By asking the well-thought-out questions provided in each session, you can help students identify the issues that you will be dealing with. Here are some guidelines for encouraging good discussion:
- Ask open-ended questions and avoid “yes/no” queries.
- Enlist response or rebuttals to answers already given. Young people love to debate!
- If you have more than 20 kids, breaking into smaller discussion groups is wise. By working with small groups, more kids will get involved in the discussion rather than sitting in the back and daydreaming.
- Avoid correcting your students’ responses. In a discussion you are attempting to bring what your students think out into the open. Your instruction opportunity will come later in the Bible Study section of your meeting.
This can be a second experience that you provide your group. To make the most of this valuable resource, make sure you involve not only the ears of your group but their minds as well. A group listening to a song can soon turn into a “lap looker” experience – something every youth leader wants to avoid. So, you’ll need to get creative to engage the minds of your kids during the playing of the song. An activity such as “fill in the blanks” lyrics or keeping track of how many times a singer says a certain word can be used to keep the students focused during the song.
After listening to the song, another Transition should take place to bridge the group into God’s Word. Lead the group in another discussion, assisting your students to personalize the truth contained in the song. This discussion will serve to introduce the Bible Study.

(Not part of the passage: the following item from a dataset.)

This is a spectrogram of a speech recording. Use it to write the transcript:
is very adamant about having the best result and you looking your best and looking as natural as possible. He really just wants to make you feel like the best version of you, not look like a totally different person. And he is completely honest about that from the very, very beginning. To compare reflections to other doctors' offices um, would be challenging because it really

The outlines provided in this magazine are just outlines. Don’t expect to be able to read the Leaders Guide to your group and communicate clearly the points of the lesson. Use the outline as a starting point for your own preparation. Do some background research into the Scriptures used in the lesson. Personalize the outline with illustrations from your own experience. Make the outline work for you, rather than feeling like you have to work the outline.

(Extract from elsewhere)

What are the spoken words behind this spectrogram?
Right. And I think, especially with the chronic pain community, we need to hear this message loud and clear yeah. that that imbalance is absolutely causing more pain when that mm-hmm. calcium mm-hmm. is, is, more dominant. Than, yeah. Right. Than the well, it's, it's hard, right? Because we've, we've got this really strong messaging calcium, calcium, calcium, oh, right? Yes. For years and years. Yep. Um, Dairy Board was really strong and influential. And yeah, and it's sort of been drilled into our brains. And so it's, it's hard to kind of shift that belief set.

Young people always have one unspoken question on their minds as you teach: “So what?” You must answer that question, or your teaching will not be effective. In this Wrap Up portion of your meeting, use the Leader Guide ideas to answer that question for young friends. Give them the means to personalize the truth they’ve learned, and plan to do something about it!
This information can be applied to most youth meeting situations: Sunday School, mid-week youth meetings, outreach events, camps, and retreats. The more experience you gain in teaching-through-doing, the better your results will be. This material should take a lot of work off of your shoulders so you can concentrate on leading students to discover God’s truth, and help them put that truth into practice in their everyday experience.